The sad truth is these killings will keep happening because there has never been any respect for the lives of people of color.  As a matter of fact, folks are now outraged over the police shooting of 12-year-old Tamir Rice.  Black people aren’t getting enough time to heal before we are dealing with another tragedy in our community. Imagine the magnitude of that tragedy for Indigenous/First Nations/Native communities.

There is nothing wrong with spending time with the family. We are all overworked and underpaid and need time to regroup. But there is something wrong with perpetrating the myth about Thanksgiving and not the real history/story of what the day represents.  And that truth is not something of the past but is still here in this present day for all folks of color.

This is one of my favorite talks from Indigenous/Native American activist Andrea Smith.

 

 

 

Patient.

I follow a group of amazing women of color writers. I love the group because I get introduced to their latest work.  “Patient.” is a new release by Bettina Judd.  The book of poems was the 2013 winner of Black Lawrence Press’ 2013 Hudson Book Prize. Go girl!

“A researcher lives with the ghosts of enslaved women after they visit her hospital bed. To appease them, she traces the stories of Anarcha, Betsey, and Lucy, three of the women who were subject to experiments by the father of American gynecology and finds that she is entangled in a history of medical subjection and display.” http://www.patientpoems.com/

I’m usually not a big purchaser of poetry books, but this is one I will definitely be adding to my collection.  :)

 

Aaliyah

I will forget never when Aaliyah died. I was visiting my mom and had fallen asleep on the couch. She shook me and asked me if I had known about the singer. She had been watching television when news broke that Aaliyah died in a plane crash. I remember popping straight up and asking in an incredulous voice, “Aaliyah is dead?”

I’m sure most Black folks have similar stories. Particularly, if you were young at the time. I was in my 20’s and the event shocked me. Aaliyah was the first major star of my generation to die so tragically. It was unsettling.

When it was announced there was going to be a movie on Aaliyah’s life, folks asked why? Well, why not. Trust when Britney Spears passes on there will be a movie about her life,  and Black women singers like Aaliyah (and Janet) are the ones she was groomed to copy/rip off,  so I didn’t see anything wrong with Aaliyah getting her due. Also, it’s just sad when someone dies so young in such a horrific way.

I didn’t see the film this weekend, but I read it was a bust. Not surprising, as the “Aaliyah” movie was a flop from the start.
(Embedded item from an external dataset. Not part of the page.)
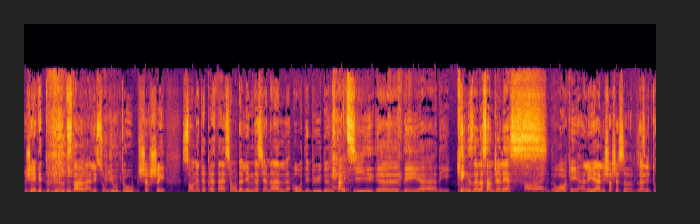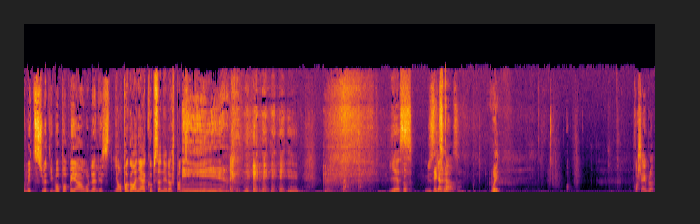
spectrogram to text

(1) The fact they kept trying (and eventually did) to cast (Latina looking) biracial women to play Aaliyah. This is the continuing agenda to erase Black women from mainstream roles/images. It’s like how they had a biracial woman play Harriet Tubman in “Abe Lincoln Vampire Hunter.” Come on, now. (2) The producers of this film weren’t allowed to use Aaliyah’s music in the film. A movie about a singer and you can’t use their music? It defeats the purpose. We want to hear the tunes that made us like the person in the first place (imagine “What’s Love Got to Do With It” without music!). (3) I read they romanticized the relationship between Aaliyah and R. Kelly. Kelly was 13 years older when he married Aaliyah (28/15).  Even if she thought she was “in love,” Kelly knew better. Why they would want to make it a love story, is beyond me.

This film was just a bad move from the start. Aaliyah was a young star whose light was diminished much too soon.  Rest in Peace.

aaliyah-bw
Photo from: wblk.com